    asked by Bella on November 4, 2010
  7. Chemistry

    Imagine that your water heater has broken, but you want to take a bath. You fill your bathtub with 25kg of room-temperature water (about 25C). You figure that you can boil water on the stove and pour it into the bath to raise the

    asked by Anonymous on February 17, 2010
  8. Urgent-Chemistry Help

    I need help with the heat effects and calorimetry worksheet. Please explain how to solve it! Thank you so much! A metal sample weighing 45.2g and at a temperature of 100.0 C was placed in 38.6g of water in a calorimeter at 25.6 C.

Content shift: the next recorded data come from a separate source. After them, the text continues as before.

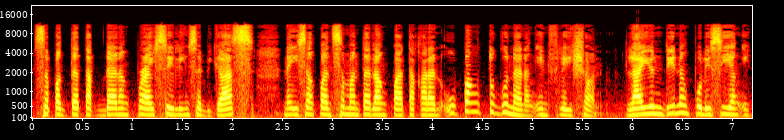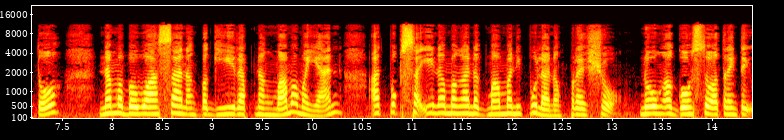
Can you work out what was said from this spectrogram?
sa pagtatakda ng price ceiling sa bigas na isang pansamantalang patakaran upang tugunan ang inflation. Layon din ng pulisiyang ito na mabawasan ang paghihirap ng mamamayan at puksain ang mga nagmamanipula ng presyo. Noong Agosto at 31,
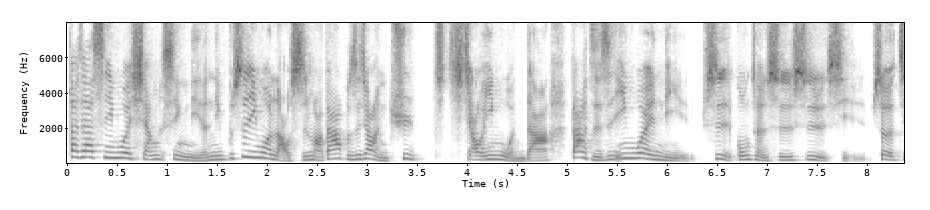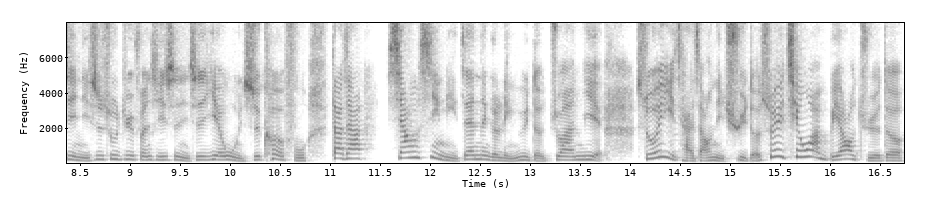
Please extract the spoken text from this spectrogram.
大家是因为相信你的，你不是英文老师嘛？大家不是叫你去教英文的，大家只是因为你是工程师，是写设计，你是数据分析师，你是业务，你是客服，大家相信你在那个领域的专业，所以才找你去的。所以千万不要觉得。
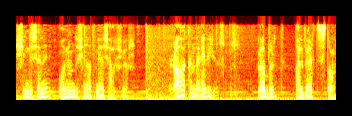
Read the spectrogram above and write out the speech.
şimdi seni oyunun dışına atmaya çalışıyor. Ra hakkında ne biliyorsunuz? Robert Albert Stone.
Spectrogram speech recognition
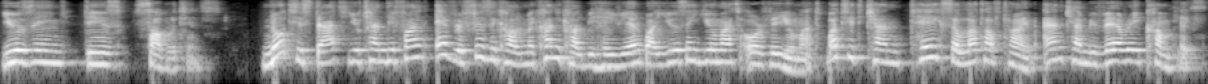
using these subroutines. Notice that you can define every physical mechanical behavior by using UMAT or VUMAT, but it can take a lot of time and can be very complex.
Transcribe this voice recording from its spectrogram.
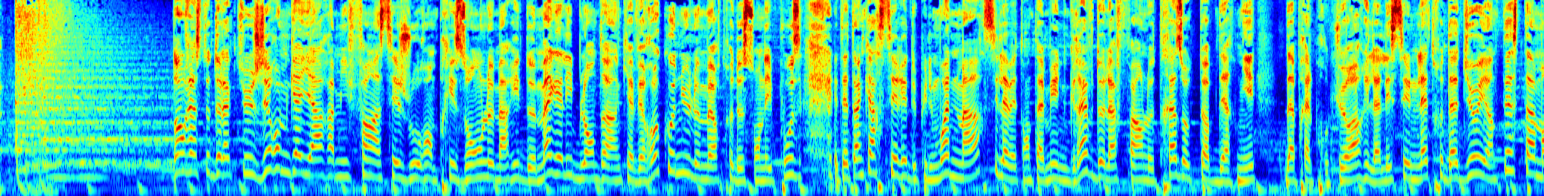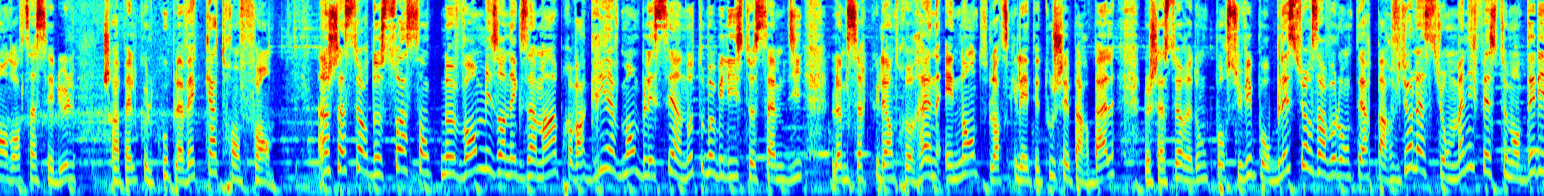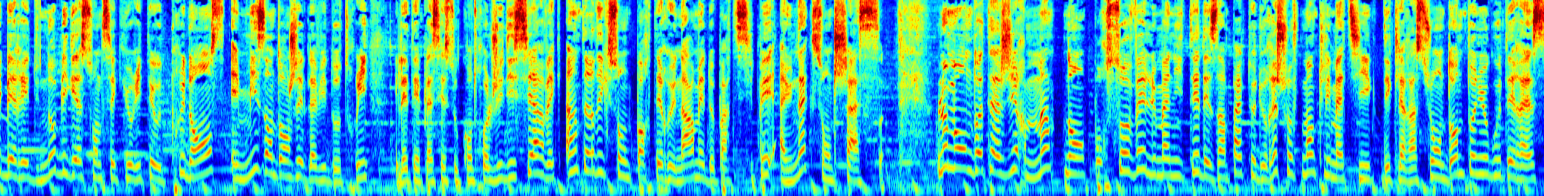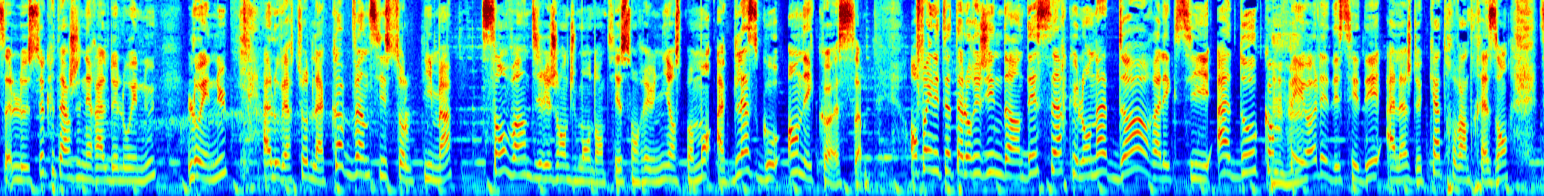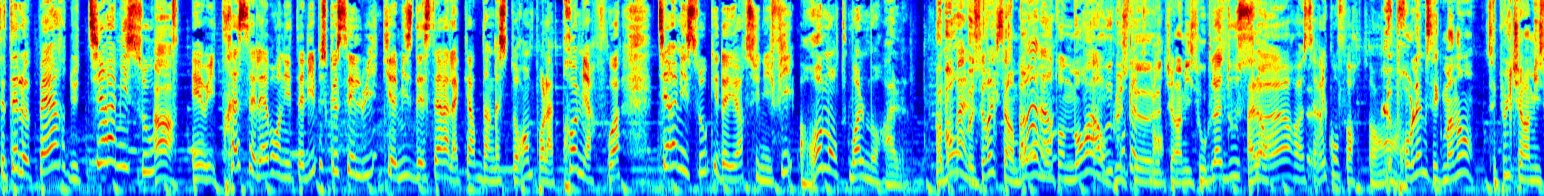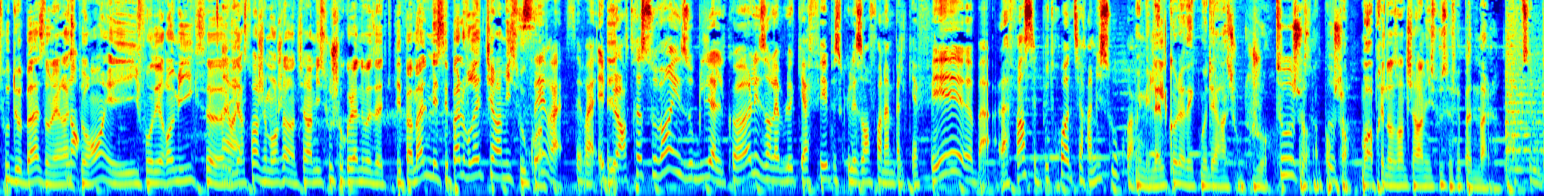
Dans le reste de l'actu, Jérôme Gaillard a mis fin à ses jours en prison. Le mari de Magali Blandin, qui avait reconnu le meurtre de son épouse, était incarcéré depuis le mois de mars. Il avait entamé une grève de la faim le 13 octobre dernier. D'après le procureur, il a laissé une lettre d'adieu et un testament dans sa cellule. Je rappelle que le couple avait quatre enfants. Un chasseur de 69 ans mis en examen après avoir grièvement blessé un automobiliste samedi. L'homme circulait entre Rennes et Nantes lorsqu'il a été touché par balle. Le chasseur est donc poursuivi pour blessures involontaires par violation manifestement délibérée d'une obligation de sécurité ou de prudence et mise en danger de la vie d'autrui. Il été placé sous contrôle judiciaire avec interdiction de porter une arme et de participer à une action de chasse. Le monde doit agir maintenant pour sauver l'humanité des impacts du réchauffement climatique. Déclaration d'Antonio Guterres, le secrétaire général de l'ONU, l'ONU, à l'ouverture de la COP26 sur le climat. 120 dirigeants du monde entier sont réunis en ce moment à Glasgow, en Écosse. Enfin, il était à l'origine d'un dessert que l'on adore, Alexis. Ado Campeol est décédé à l'âge de 93 ans. C'était le père du tiramisu. Ah. Et oui, très célèbre en Italie puisque c'est lui qui a mis ce dessert à la carte d'un restaurant pour la première fois. Tiramisu qui d'ailleurs signifie remonte-moi le moral. Ah bon bah C'est vrai que c'est un bon mal, hein remontant de morale Ah en plus le, le tiramisu. De la douceur, c'est réconfortant. Le problème c'est que maintenant c'est plus le tiramisu de base dans les restaurants et ils font des remix. Hier soir j'ai mangé un tiramisu chocolat noisette qui était pas mal mais c'est pas le vrai tiramisu quoi. C'est vrai, c'est vrai. Et puis alors très souvent ils oublient l'alcool, ils enlèvent le café parce que les enfants n'aiment pas le café. Euh, Bah à la fin c'est plus trop un tiramisu quoi. Oui, mais l'alcool avec modération toujours. Toujours, toujours. Bon après dans un tiramisu ça fait pas de mal. Absolument.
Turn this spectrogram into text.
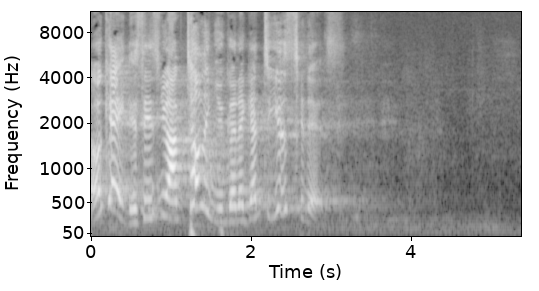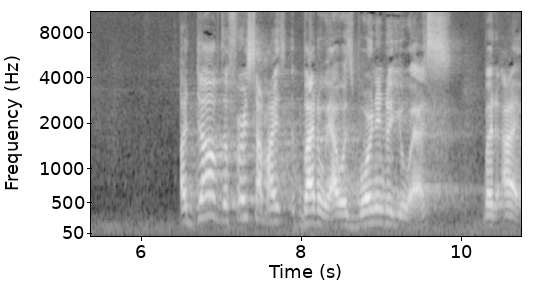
Okay, this is new. I'm telling you, you're going to get used to this. A dove, the first time I, by the way, I was born in the US, but I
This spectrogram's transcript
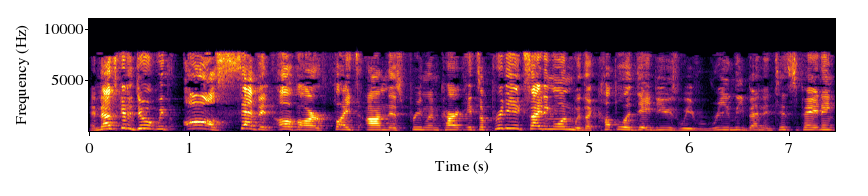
And that's going to do it with all seven of our fights on this prelim card. It's a pretty exciting one with a couple of debuts we've really been anticipating.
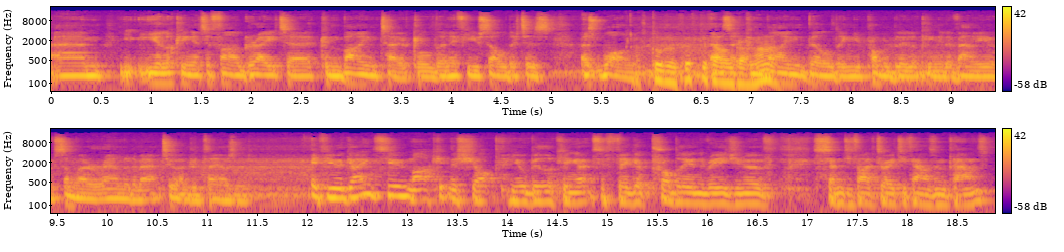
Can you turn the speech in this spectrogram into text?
um, you're looking at a far greater combined total than if you sold it as as one. That's two hundred fifty thousand. As a combined building, you're probably looking at a value of somewhere around at about two hundred thousand. If you were going to market the shop, you would be looking at a figure probably in the region of seventy-five to eighty thousand pounds.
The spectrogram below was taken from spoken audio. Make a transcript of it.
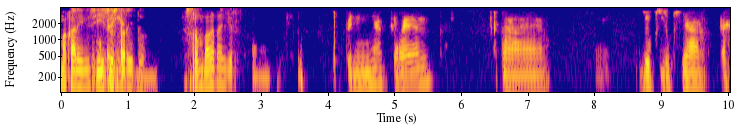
makanin si openingnya suster itu. Serem banget anjir. openingnya keren uh, jokes-jokesnya eh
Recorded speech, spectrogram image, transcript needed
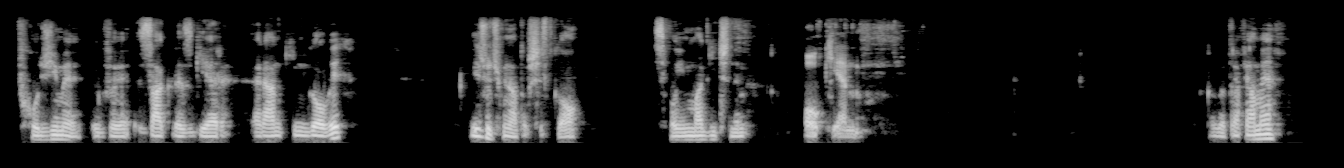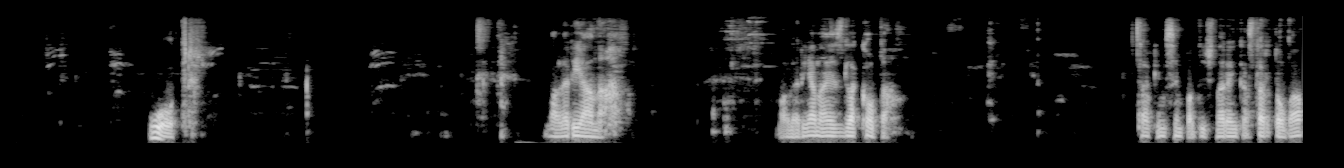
wchodzimy w zakres gier rankingowych i rzućmy na to wszystko swoim magicznym okiem. Kogo trafiamy? Łotr. Valeriana. Valeriana jest dla kota. Całkiem sympatyczna ręka startowa.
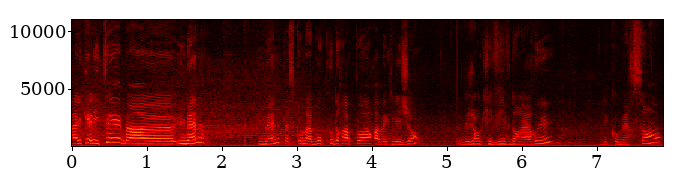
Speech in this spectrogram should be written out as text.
À la qualité ben, humaine, humaine, parce qu'on a beaucoup de rapports avec les gens, des gens qui vivent dans la rue, des commerçants,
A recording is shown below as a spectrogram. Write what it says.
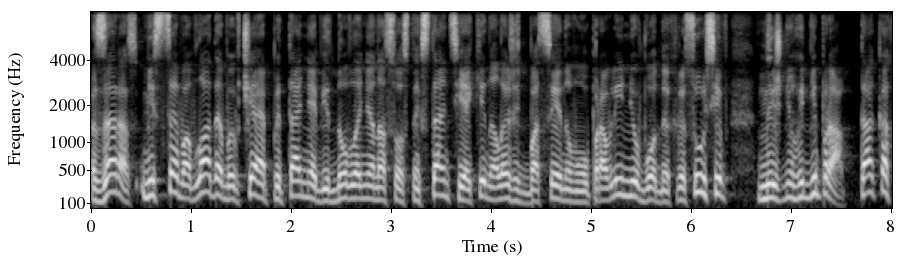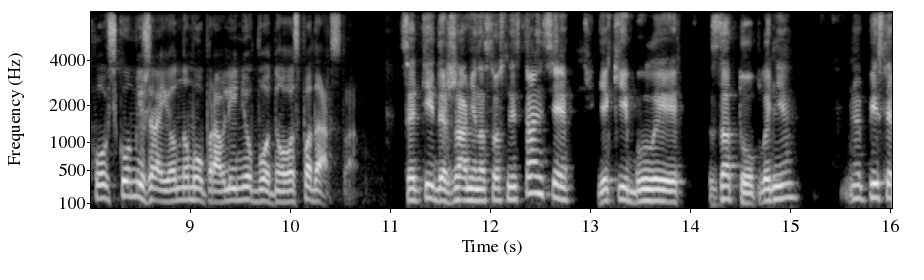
Зараз місцева влада вивчає питання відновлення насосних станцій, які належать басейновому управлінню водних ресурсів Нижнього Дніпра та Каховському міжрайонному управлінню водного господарства. Це ті державні насосні станції, які були затоплені е, після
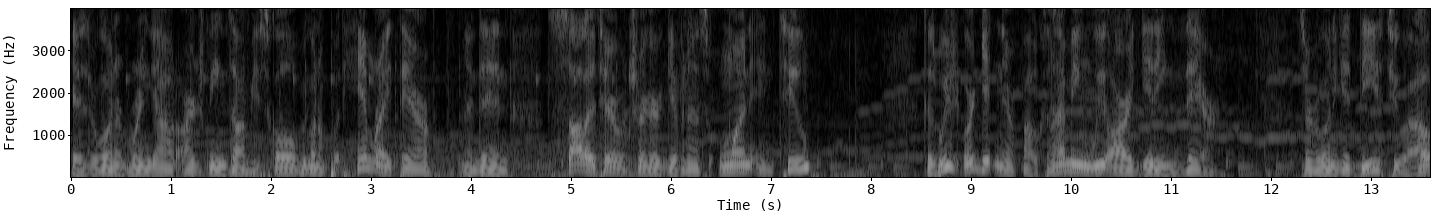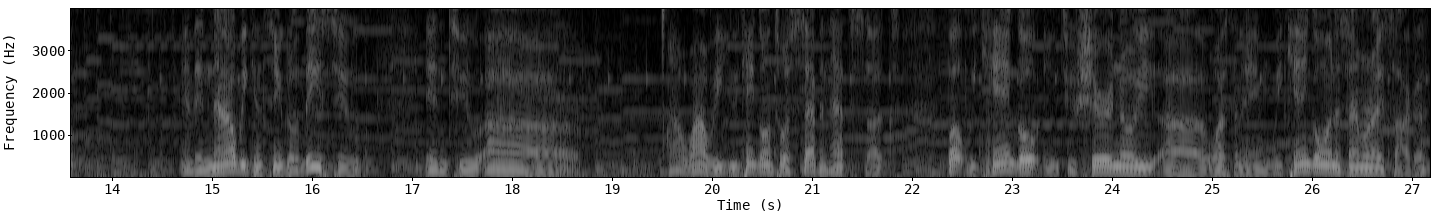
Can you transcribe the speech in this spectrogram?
is we're going to bring out Archfiend Zombie Skull. We're going to put him right there, and then solitaire will trigger, giving us one and two. Because we, we're getting there, folks, and I mean we are getting there. So we're going to get these two out, and then now we can synchro these two into. Uh, oh wow, we you can't go into a seven. That sucks. But we can go into Shiranui, uh, what's the name? We can go into Samurai Saga.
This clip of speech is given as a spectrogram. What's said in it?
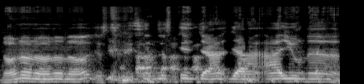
No, no, no, no, no. Yo estoy diciendo es que ya, ya hay una,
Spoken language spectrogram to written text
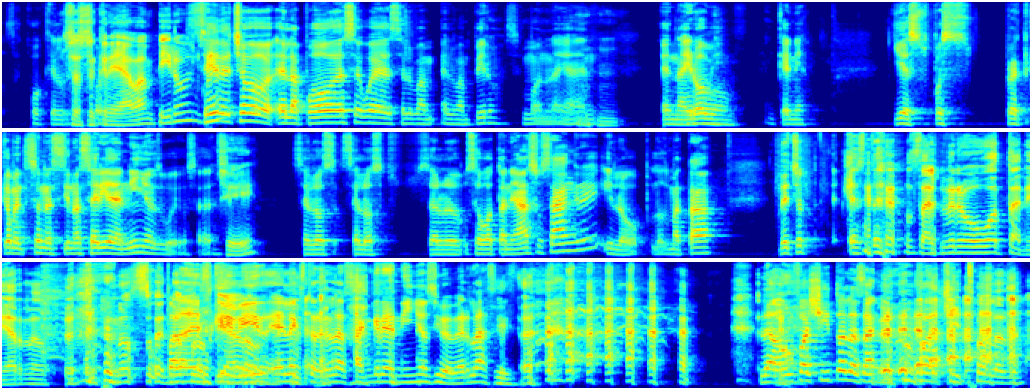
O sea, O el- sea, ¿se creía vampiro? Sí, de hecho, el apodo de ese güey es el, vam- el vampiro, Simón, allá en, Ujú. en Nairobi, Oh. en Kenia. Y es, pues, prácticamente son así una serie de niños, güey. O sea, Sí. se los, se los, se, lo- se botaneaba su sangre y luego los mataba. De hecho, este, O sea, el verbo botanear no, no suena Para describir el extraer la sangre a niños y beberla así. le daba un fachito a la sangre. Un machito la-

    asked by Tiffany on December 4, 2006
  9. AP Chemistry

    The heat of reaction for burning 1 mole of a certain compound X is known to be -477.7 kJ. The calorimeter constant of the bomb being used is 2500 j/degree celsius and the initial temperature of the water is 23.2 degrees celsius.

    asked by Jacob on February 15, 2010
  10. chemistry

    15. How much heat energy (in kJ) is evolved by a reaction in a bomb calorimeter in which the temperature of the bomb and water increased from 19.5 to 22.83 ΒΊC? The bomb has a heat capacity of 650 J/ο‚°C; the calorimeter contains

    asked by nona on March 26, 2015

More Similar Questions